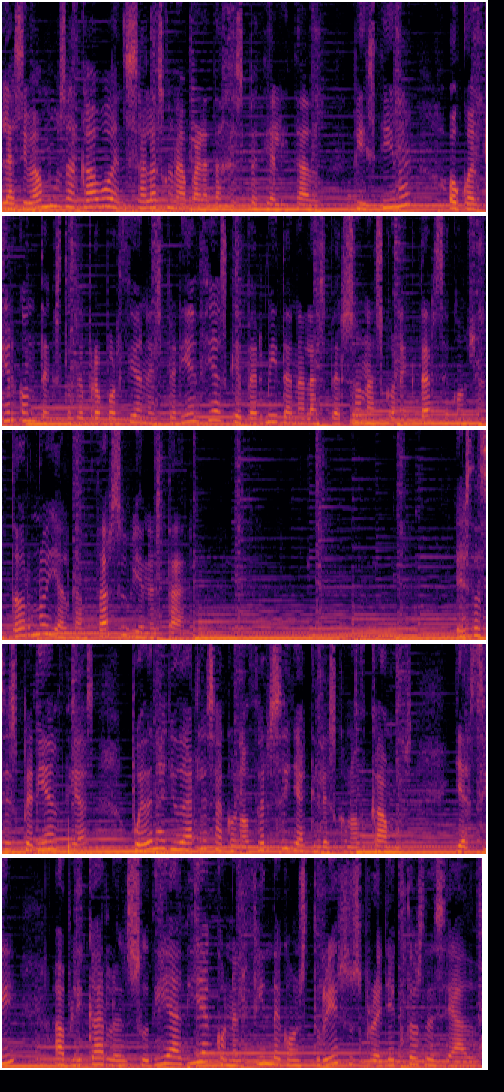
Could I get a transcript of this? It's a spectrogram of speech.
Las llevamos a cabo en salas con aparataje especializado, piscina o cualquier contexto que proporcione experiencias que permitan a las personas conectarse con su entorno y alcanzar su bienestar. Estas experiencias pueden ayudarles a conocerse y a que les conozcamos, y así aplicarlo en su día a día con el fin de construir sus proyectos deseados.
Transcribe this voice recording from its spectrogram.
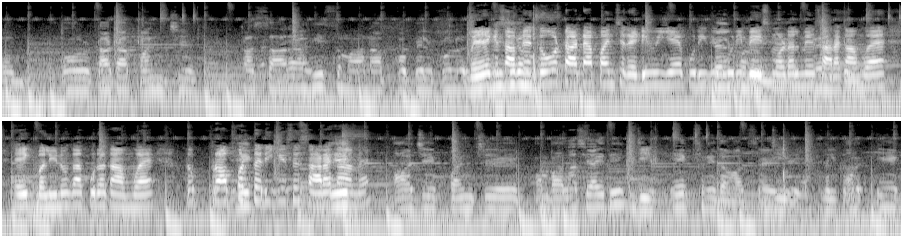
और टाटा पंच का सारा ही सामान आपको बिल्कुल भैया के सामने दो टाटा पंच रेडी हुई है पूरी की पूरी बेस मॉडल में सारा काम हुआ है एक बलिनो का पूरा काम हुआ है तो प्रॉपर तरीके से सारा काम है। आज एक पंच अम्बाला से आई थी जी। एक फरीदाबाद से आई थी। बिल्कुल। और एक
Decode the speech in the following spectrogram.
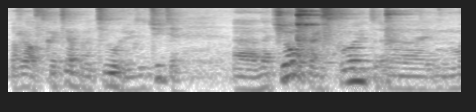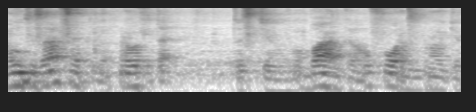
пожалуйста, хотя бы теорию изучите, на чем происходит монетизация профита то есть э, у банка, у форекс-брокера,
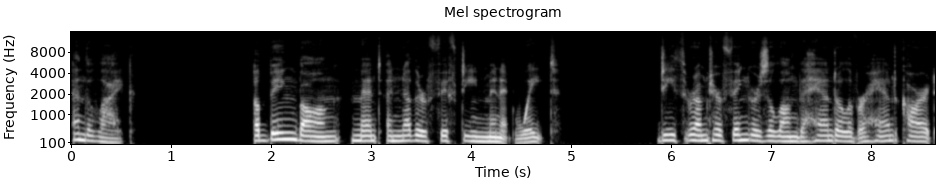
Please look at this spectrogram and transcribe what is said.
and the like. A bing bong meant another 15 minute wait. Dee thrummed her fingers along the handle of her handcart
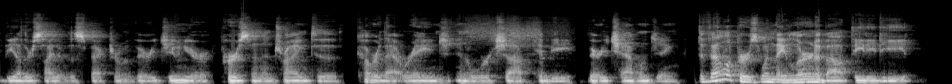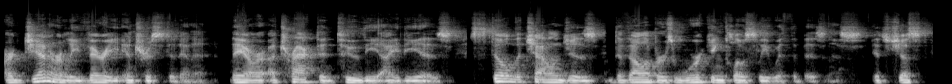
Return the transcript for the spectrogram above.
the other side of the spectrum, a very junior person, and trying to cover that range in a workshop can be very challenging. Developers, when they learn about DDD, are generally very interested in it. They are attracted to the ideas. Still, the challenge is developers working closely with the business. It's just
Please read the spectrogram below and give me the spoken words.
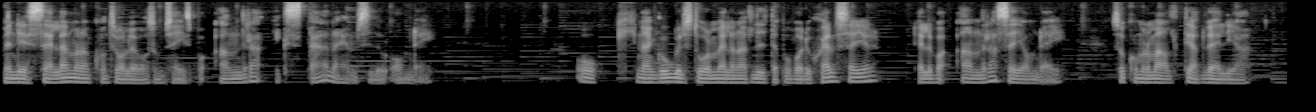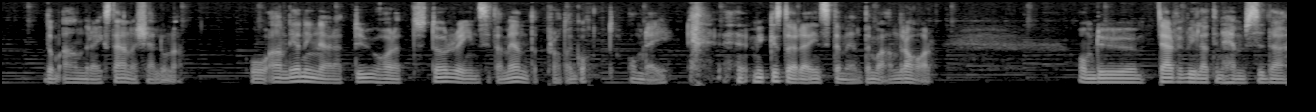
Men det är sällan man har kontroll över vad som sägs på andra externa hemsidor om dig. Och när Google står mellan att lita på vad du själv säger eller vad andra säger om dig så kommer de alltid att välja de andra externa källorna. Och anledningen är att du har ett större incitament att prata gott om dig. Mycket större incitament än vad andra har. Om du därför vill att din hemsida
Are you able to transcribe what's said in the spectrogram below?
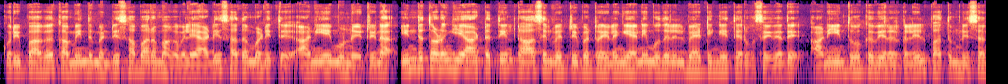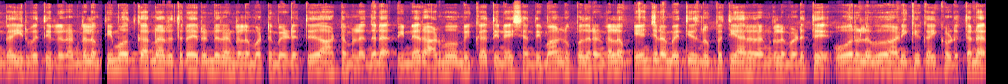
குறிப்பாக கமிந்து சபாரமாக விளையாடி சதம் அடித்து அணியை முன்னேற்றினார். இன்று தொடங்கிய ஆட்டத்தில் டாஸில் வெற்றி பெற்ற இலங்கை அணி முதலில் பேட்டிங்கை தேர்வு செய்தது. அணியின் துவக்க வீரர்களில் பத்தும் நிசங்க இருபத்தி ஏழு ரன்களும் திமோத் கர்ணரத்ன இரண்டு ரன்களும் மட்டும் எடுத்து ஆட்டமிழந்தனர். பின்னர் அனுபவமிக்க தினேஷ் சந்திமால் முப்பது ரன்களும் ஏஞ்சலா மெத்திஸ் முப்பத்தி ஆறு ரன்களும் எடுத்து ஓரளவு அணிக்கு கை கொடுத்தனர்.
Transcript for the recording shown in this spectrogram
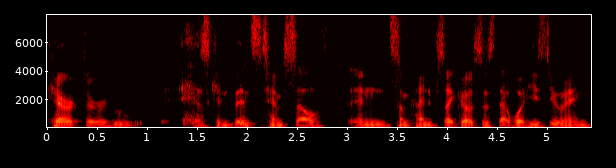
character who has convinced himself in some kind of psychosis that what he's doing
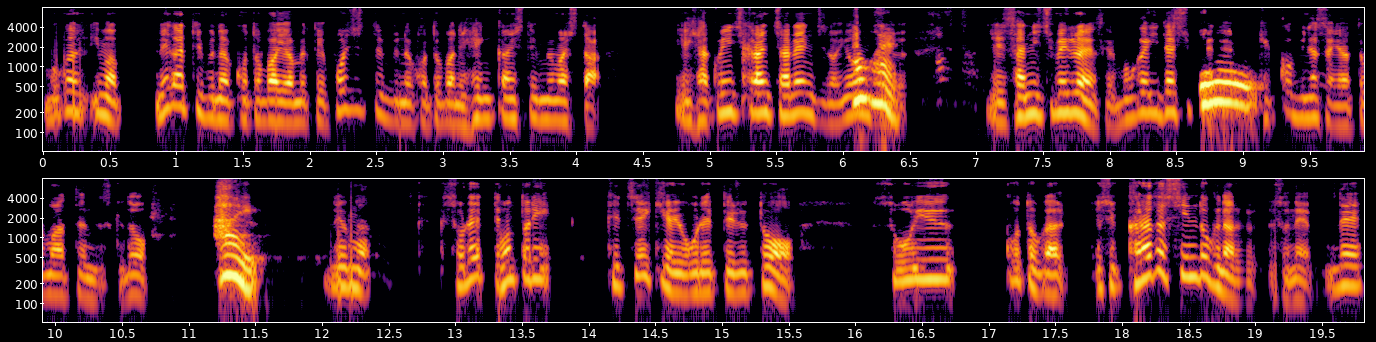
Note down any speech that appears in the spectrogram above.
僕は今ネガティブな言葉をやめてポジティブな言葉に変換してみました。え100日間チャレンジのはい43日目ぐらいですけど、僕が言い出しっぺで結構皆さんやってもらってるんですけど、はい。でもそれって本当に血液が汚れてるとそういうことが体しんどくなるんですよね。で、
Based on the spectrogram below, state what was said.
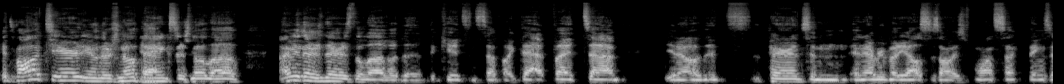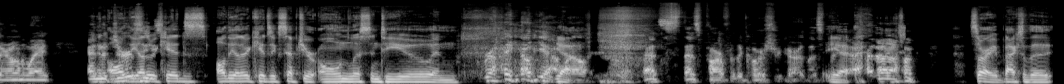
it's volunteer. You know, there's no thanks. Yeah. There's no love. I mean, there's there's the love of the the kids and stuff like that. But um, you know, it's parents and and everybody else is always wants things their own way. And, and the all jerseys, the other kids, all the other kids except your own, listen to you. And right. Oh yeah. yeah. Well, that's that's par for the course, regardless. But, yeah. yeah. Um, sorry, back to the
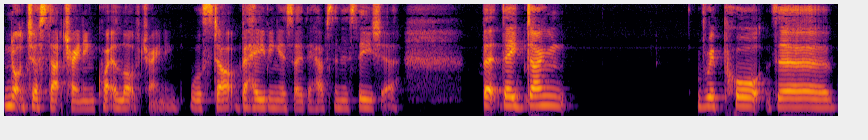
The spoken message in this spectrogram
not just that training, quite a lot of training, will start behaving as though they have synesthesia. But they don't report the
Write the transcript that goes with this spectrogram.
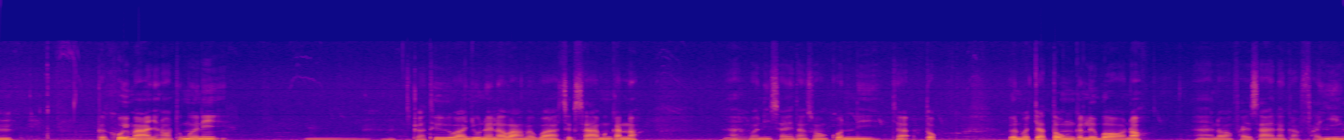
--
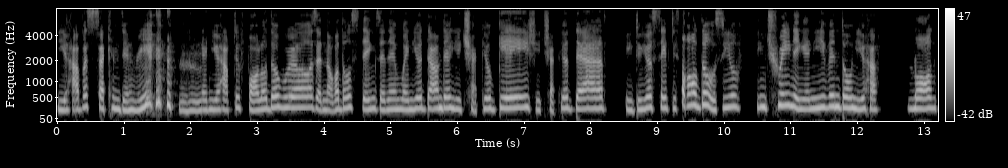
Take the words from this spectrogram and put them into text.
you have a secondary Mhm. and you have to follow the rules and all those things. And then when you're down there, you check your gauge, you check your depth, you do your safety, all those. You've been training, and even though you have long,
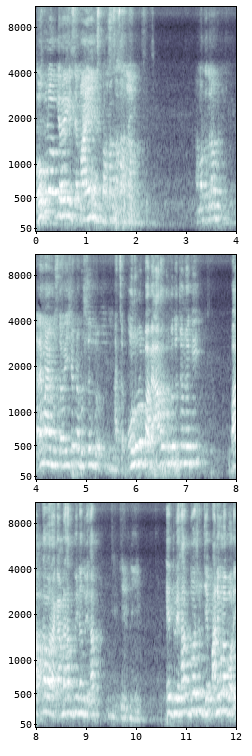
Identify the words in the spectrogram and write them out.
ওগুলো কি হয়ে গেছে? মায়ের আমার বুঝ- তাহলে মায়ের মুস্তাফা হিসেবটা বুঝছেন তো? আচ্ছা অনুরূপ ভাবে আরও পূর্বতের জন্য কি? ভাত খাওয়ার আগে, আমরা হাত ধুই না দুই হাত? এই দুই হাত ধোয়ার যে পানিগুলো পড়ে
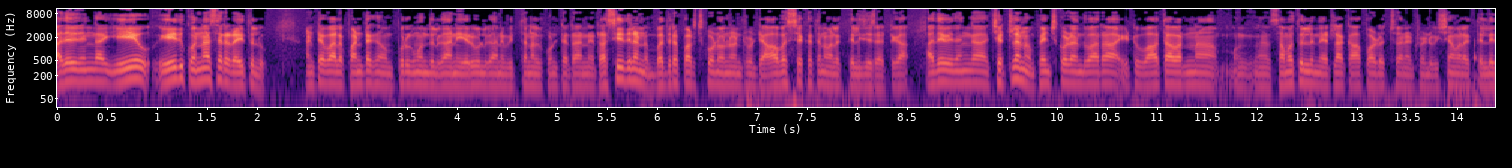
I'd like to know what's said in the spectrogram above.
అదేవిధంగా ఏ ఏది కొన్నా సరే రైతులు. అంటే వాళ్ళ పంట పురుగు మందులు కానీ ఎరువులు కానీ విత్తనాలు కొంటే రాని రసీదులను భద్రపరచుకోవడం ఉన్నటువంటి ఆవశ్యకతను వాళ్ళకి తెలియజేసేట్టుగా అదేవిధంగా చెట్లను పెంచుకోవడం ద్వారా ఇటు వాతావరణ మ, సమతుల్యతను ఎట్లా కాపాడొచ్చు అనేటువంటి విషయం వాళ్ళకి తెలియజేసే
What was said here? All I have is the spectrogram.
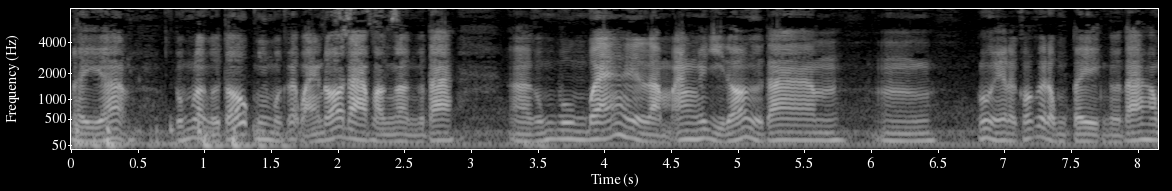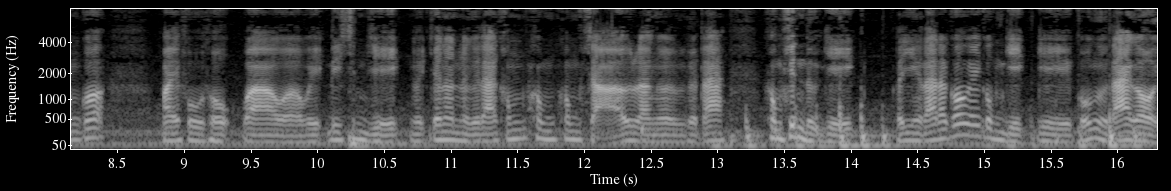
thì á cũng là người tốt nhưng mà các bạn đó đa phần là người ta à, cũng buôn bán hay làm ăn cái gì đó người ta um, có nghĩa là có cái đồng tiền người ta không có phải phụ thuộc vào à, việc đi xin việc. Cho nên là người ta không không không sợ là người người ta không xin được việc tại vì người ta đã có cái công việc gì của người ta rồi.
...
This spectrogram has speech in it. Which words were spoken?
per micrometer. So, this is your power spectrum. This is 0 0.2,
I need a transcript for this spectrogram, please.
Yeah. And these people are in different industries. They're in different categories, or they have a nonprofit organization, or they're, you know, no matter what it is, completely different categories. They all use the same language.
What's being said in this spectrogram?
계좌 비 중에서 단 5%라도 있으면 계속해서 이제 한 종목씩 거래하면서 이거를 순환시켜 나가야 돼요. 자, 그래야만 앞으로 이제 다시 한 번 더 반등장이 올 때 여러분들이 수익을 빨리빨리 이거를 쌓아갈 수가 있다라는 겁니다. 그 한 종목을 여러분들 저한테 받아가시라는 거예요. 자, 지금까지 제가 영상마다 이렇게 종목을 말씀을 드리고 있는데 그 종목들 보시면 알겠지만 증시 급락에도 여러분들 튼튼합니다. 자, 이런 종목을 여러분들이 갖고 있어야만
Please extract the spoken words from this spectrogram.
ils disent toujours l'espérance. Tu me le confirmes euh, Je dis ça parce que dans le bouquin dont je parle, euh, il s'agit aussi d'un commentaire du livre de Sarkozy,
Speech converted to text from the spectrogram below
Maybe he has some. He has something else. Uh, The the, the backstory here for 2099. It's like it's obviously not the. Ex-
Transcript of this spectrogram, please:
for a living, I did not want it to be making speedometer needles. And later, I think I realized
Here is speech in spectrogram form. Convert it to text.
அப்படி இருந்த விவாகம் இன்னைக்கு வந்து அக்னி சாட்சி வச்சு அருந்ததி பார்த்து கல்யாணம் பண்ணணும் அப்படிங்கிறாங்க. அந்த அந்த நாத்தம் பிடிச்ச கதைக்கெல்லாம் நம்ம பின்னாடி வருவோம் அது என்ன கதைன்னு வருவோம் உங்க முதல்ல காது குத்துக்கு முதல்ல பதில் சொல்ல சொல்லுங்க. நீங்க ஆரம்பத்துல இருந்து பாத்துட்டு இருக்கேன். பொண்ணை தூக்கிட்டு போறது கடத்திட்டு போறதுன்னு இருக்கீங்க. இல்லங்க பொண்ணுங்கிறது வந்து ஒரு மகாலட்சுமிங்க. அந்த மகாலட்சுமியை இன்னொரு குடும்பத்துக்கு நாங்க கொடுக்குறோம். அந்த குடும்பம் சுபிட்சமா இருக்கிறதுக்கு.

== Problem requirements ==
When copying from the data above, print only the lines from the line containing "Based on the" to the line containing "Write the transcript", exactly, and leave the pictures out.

== Answer to the exercise ==
Based on the spectrogram below, state what was said.
it's volunteer. You know, there's no thanks. Yeah. There's no love. I mean, there's there's the love of the the kids and stuff like that. But um, you know, it's parents and and everybody else is always wants things their own way. And, and the all jerseys, the other kids, all the other kids except your own, listen to you. And right. Oh yeah. yeah. Well, that's that's par for the course, regardless. But, yeah. yeah. Um, sorry, back to the
The spoken message in this spectrogram
not just that training, quite a lot of training, will start behaving as though they have synesthesia. But they don't report the
Write the transcript that goes with this spectrogram.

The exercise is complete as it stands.